On this night the Bucks don't cheat enough, and Allen knocks down a pair of threes, then three more. Midway through the second half, in what turns into an easy 104--91 Heat win, he breaks Reggie Miller's playoff record for career three-pointers, and he goes on to finish 5 of 8 from behind the arc. In his postgame press conference, he gives a shout-out to his peers. "I look down the bench and I see Rashard Lewis ... Mike Miller ... James Jones," says Allen. "We've all made sacrifices."
On this night the shout-out is welcome, as those three never made it into the game. To the outsider it can seem a peculiar strategic roster move—couldn't the Heat benefit more from another activity guy on the inside than one more shooter?—but who knows what is to come. "They haven't had to use Miller and Jones and Lewis yet," says the scout. "But I guarantee you, through 16 wins those guys will come in and get some use and make a difference. Even if it's only for one series, or one game. That's why they're there."
Why they're there. After the game, Miller showers and then pulls on a long-sleeved gray T-shirt, dark pants and hightops. Nearby sit James and Wade—the reasons Miller is so valuable to Miami. He'd hoped to play, but he understands. "Some nights you're needed, some nights you're not," he says.

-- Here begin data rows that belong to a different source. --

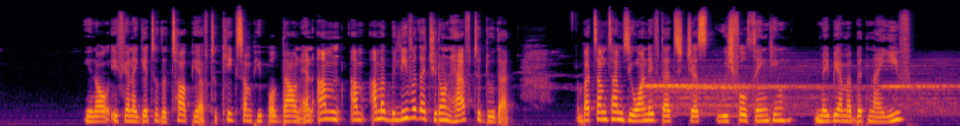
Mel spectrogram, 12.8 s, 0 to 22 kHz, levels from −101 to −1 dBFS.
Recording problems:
echo of what is said; strong; from 8.5 s on; 140 ms later, 9 dB below the speech

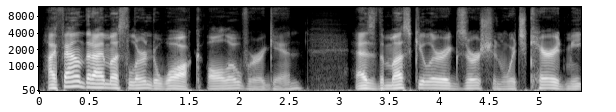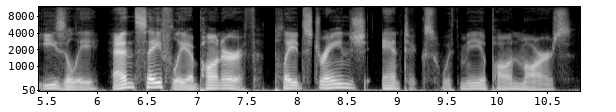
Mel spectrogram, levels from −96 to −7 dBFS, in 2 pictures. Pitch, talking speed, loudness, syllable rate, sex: 115 Hz, 165 wpm, -20 LUFS, 4.6 syllables/s, male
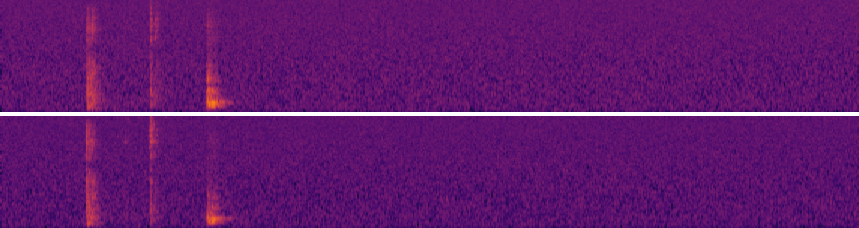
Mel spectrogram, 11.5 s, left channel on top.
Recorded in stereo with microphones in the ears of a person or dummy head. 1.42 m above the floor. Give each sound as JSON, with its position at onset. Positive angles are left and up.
{"t": 1.1, "sound": "scissors", "side_deg": -50, "distance_m": 4.0}
{"t": 2.7, "sound": "a whoosh", "side_deg": 45, "distance_m": 3.5}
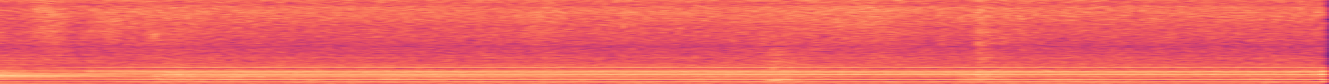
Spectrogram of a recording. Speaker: I'm sitting in the pain management office, and I don't know if you can hear the noise. It's a loud buzzing noise that's coming from the lights.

Then Miller heads out into the darkness, to the waiting bus. In the days and weeks to come, as the Heat sweep the Bucks and take on the Bulls, he'll prepare for every game the same way. He'll go through the same visualization process, the same warmup routine and the same shooting drills. He'll sit on the bench and gently tap his feet, trying to stay loose. He knows his opportunity might come again, or it might go to someone else. He may fail, or he may succeed. The only thing he can control is whether he makes or misses the shot.
All he can do is be ready.